In this week's episode of FX's The Bridge, viewers finally learn what happened to Sonya's (Diane Kruger) sister years ago, and about the "mistake" related to the case that brought Sonya and Hank (Ted Levine) together. "It's an interesting past, these two, in the way that they met, and it is a lot to be revealed," Levine tells TVGuide.com. "He bears a tremendous amount of regret concerning that thing, and it changed his perspective on a number of things, on justice and retribution. Knowing Sonya and having sort of been thrust into this relationship with her under these circumstances, it's kind of changed him."
Prior to the premiere of The Bridge, the only time American audiences had seen film star Diane Kruger (Inglourious Basterds) on a TV show was as a guest on an episode of Fringe. (Her character's corpse shared the screen with Kruger's real-life boyfriend, Joshua Jackson.)
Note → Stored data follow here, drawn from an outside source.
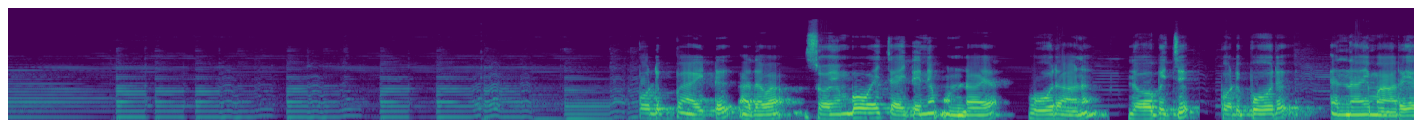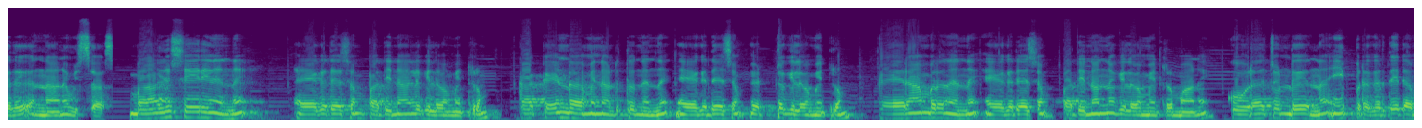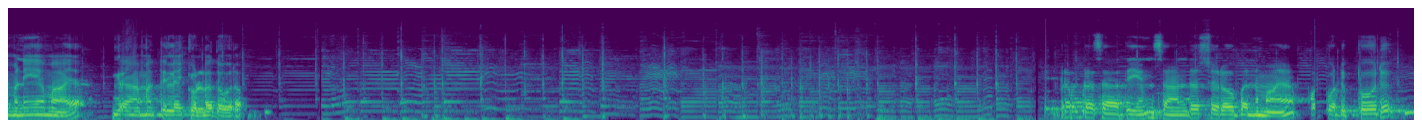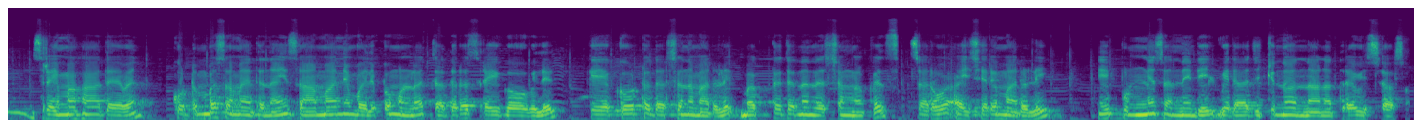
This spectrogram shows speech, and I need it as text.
പൊടിപ്പായിട്ട് അഥവാ സ്വയംഭൂവായി ചൈതന്യം ഉണ്ടായ ഊരാണ് ലോപിച്ച് പൊടിപ്പൂര് എന്നായി മാറിയത് എന്നാണ് വിശ്വാസം. ബാലുശ്ശേരി നിന്ന് ഏകദേശം പതിനാല് കിലോമീറ്ററും കക്കയം ഡാമിനടുത്തു നിന്ന് ഏകദേശം എട്ട് കിലോമീറ്ററും പേരാമ്പ്ര നിന്ന് ഏകദേശം പതിനൊന്ന് കിലോമീറ്ററുമാണ് കൂരാച്ചുണ്ട് എന്ന ഈ പ്രകൃതി രമണീയമായ ഗ്രാമത്തിലേക്കുള്ള ദൂരം. ക്ഷിപ്രപ്രസാദിയും ശാന്തസ്വരൂപനുമായ പൊടിപ്പൂര് ശ്രീമഹാദേവൻ കുടുംബസമേതനായി സാമാന്യം വലിപ്പമുള്ള ചതുര ശ്രീകോവിലിൽ കിഴക്കോട്ട് ദർശനമരളി ഭക്തജന ലക്ഷങ്ങൾക്ക് സർവ ഐശ്വര്യമരളി ഈ പുണ്യസന്നിധിയിൽ വിരാജിക്കുന്നു എന്നാണ് അത്ര വിശ്വാസം.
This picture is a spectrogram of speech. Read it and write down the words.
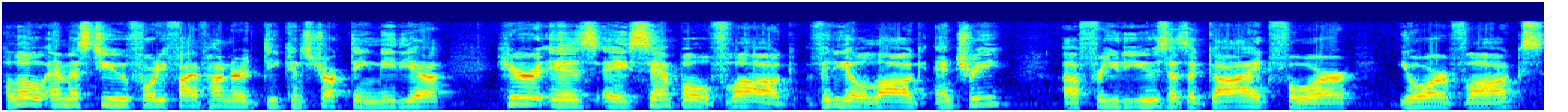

At first glance, FX's new drama The Bridge seems like a tough sell: a brusque female lead on the autism spectrum, yet another serial killer wreaking havoc and a setting in which nearly half the dialogue has to be in Spanish with English subtitles.
FX's The Bridge looks, sounds and feels like another "Important with a capital I" show (think Breaking Bad, Homeland, The Americans), but like the best of this breed of cable shows, its entertainment value trumps whatever message it's trying to convey. The message is still there, of course — in this case, involving murder, corruption and cultural prejudices along the U.S./Mexican border — but the issues are wrapped up in an easily digestible format that relies on characters rather than lessons to draw viewers in.